Moving on from the Peninsula, we’ll drive around the edge of False Bay to look for Cape Rockjumper near Hangklip on the eastern point, with the drive via the small seaside village of Rooi Els being a highlight in itself, with the clear Atlantic Ocean crashing against the rocks below us on the right and the steep slopes of the Kogelberg range rising up steeply on our left, while the Cape Peninsula may be clearly visible across False Bay if the weather is good. We’ll stop off at the Stony Point Penguin colony, which is larger in area than the Boulder’s Beach colony and usually less crowded in terms of tourists, and the Harold Porter National Botanical Gardens. We’ll then continue on to Hermanus, one of the world’s best land-based whale watching destinations. Southern Right Whales should be common off-shore, while an additional attraction is the Great White Shark viewing nearby, with an optional shark trip on our full morning here.

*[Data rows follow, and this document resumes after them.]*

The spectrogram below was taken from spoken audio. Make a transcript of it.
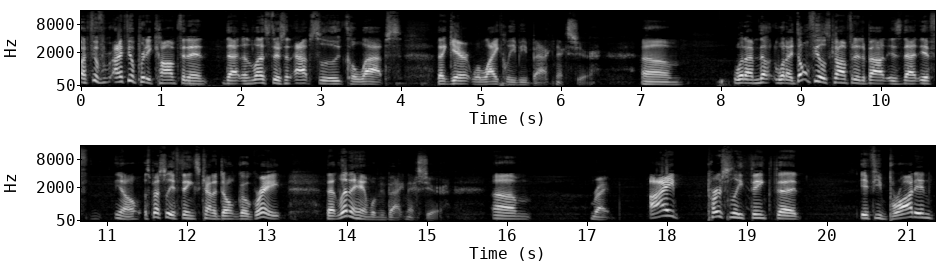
I feel I feel pretty confident that unless there's an absolute collapse, that Garrett will likely be back next year. Um, what I'm not, what I don't feel as confident about is that if you know, especially if things kind of don't go great, that Linehan will be back next year. Right. I personally think that if you brought in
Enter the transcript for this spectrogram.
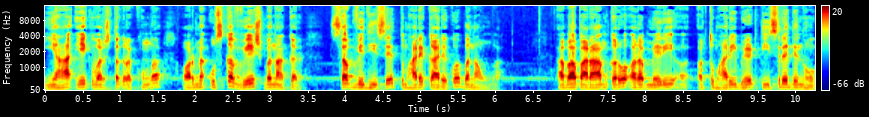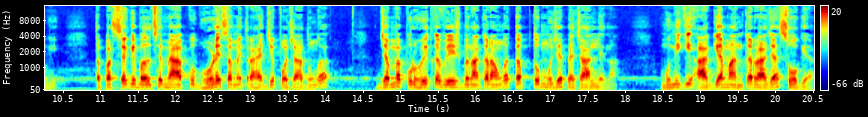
यहाँ एक वर्ष तक रखूँगा और मैं उसका वेश बनाकर सब विधि से तुम्हारे कार्य को बनाऊँगा। अब आप आराम करो और अब मेरी और तुम्हारी भेंट तीसरे दिन होगी। तपस्या के बल से मैं आपको घोड़े समेत राज्य पहुँचा दूँगा। जब मैं पुरोहित का वेश बनाकर आऊँगा, तब तुम मुझे पहचान लेना। मुनि की आज्ञा मानकर राजा सो गया।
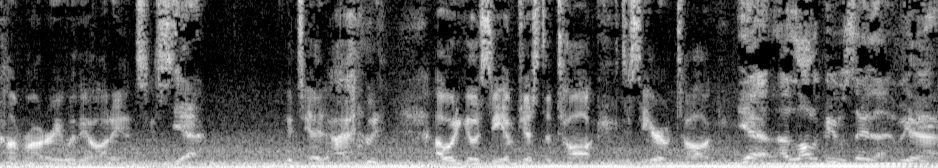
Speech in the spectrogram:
camaraderie with the audience. He's, Yeah. It's, I would I would go see him just to talk, just to hear him talk. Yeah. A lot of people say that. We- Yeah.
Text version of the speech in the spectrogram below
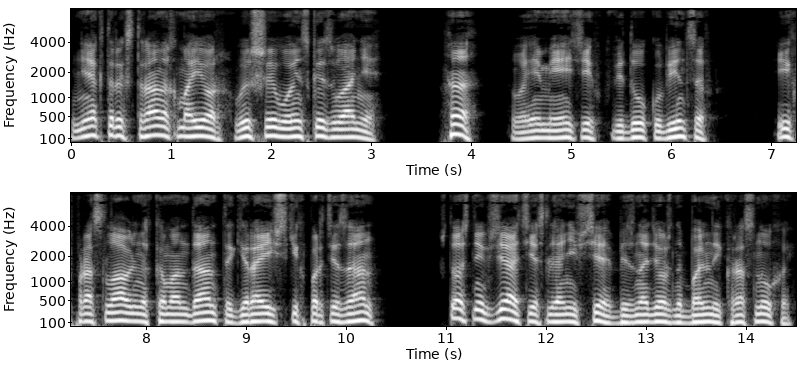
В некоторых странах майор — высшее воинское звание. Ха, вы имеете в виду кубинцев, их прославленных командант героических партизан? Что с них взять, если они все безнадежно больны краснухой?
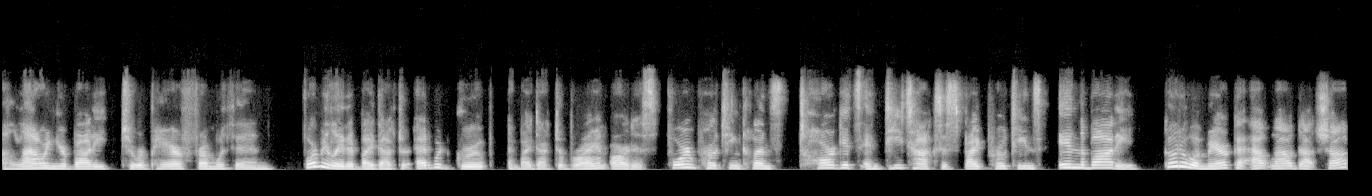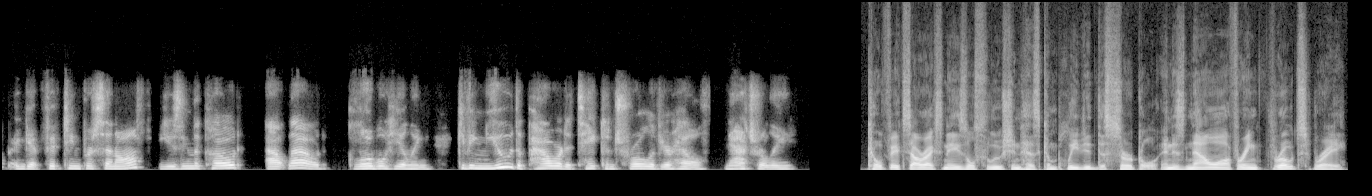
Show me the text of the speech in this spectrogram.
allowing your body to repair from within. Formulated by Dr. Edward Group and by Dr. Brian Ardis, Foreign Protein Cleanse targets and detoxes spike proteins in the body. Go to AmericaOutloud.shop and get 15% off using the code OUTLOUD. Global Healing, giving you the power to take control of your health naturally. Cofix RX nasal solution has completed the circle and is now offering throat spray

Day 6: Kruger National Park
After breakfast we’ll drive back to Cape Town International Airport for our flight to Kruger / Mpumalanga International Airport near the town of White River before boarding the vehicles and entering the Kruger National Park. We’ll make our way to our first camp, viewing our fist Big Game on the way, where we should have time to settle in before dinner.
Days 7 – 8: Kruger National Park
For the next two full days we’ll spend our time exploring the park and looking for exciting mammal species such as Elephant, Lion, Rhino, Leopard, Buffalo, Cheetah and Wild Dog, and in the process encountering plenty of the common species such as Zebra, Wildebeest, Giraffe, Impala, Hippo, Warthog and others, as well as a huge number and variety of bird species, from the Ostrich, the world’s largest bird, to the stunningly beautiful Lilac-breasted Roller. Time out in the field will be balanced by rest periods in the heat of the day, while optional extra activities include night drives to look for nocturnal birds and animals.
Days 9 – 10: Sabi Sand Game Reserve
After a last morning drive and breakfast we’ll pack and depart for the adjacent Sabi Sand Game Reserve, a 160 000 acre private conservancy which is open to and contiguous with the Kruger National Park. This means that animals are free to roam throughout the area, making for authentic game viewing. Here we’ll have morning and afternoon game drives in open safari vehicles, where the focus will be on encounters with some of Africa’s big cat species. Game walks are an additional activity, while fine dining and accommodation will augment the experience to create what will arguably be the highlight of this wonderful wildlife tour.
Day 11: Departure
After a last morning drive and breakfast we’ll depart for Kruger / Mpumalanga International Airport for flights back to Johannesburg.
The birding and wildlife viewing was spectacular. And the knowledge that both guides shared with us made it that much more enjoyable.
Robert Burnett, USA, after Wildlife of the Cape & Kruger, 2018.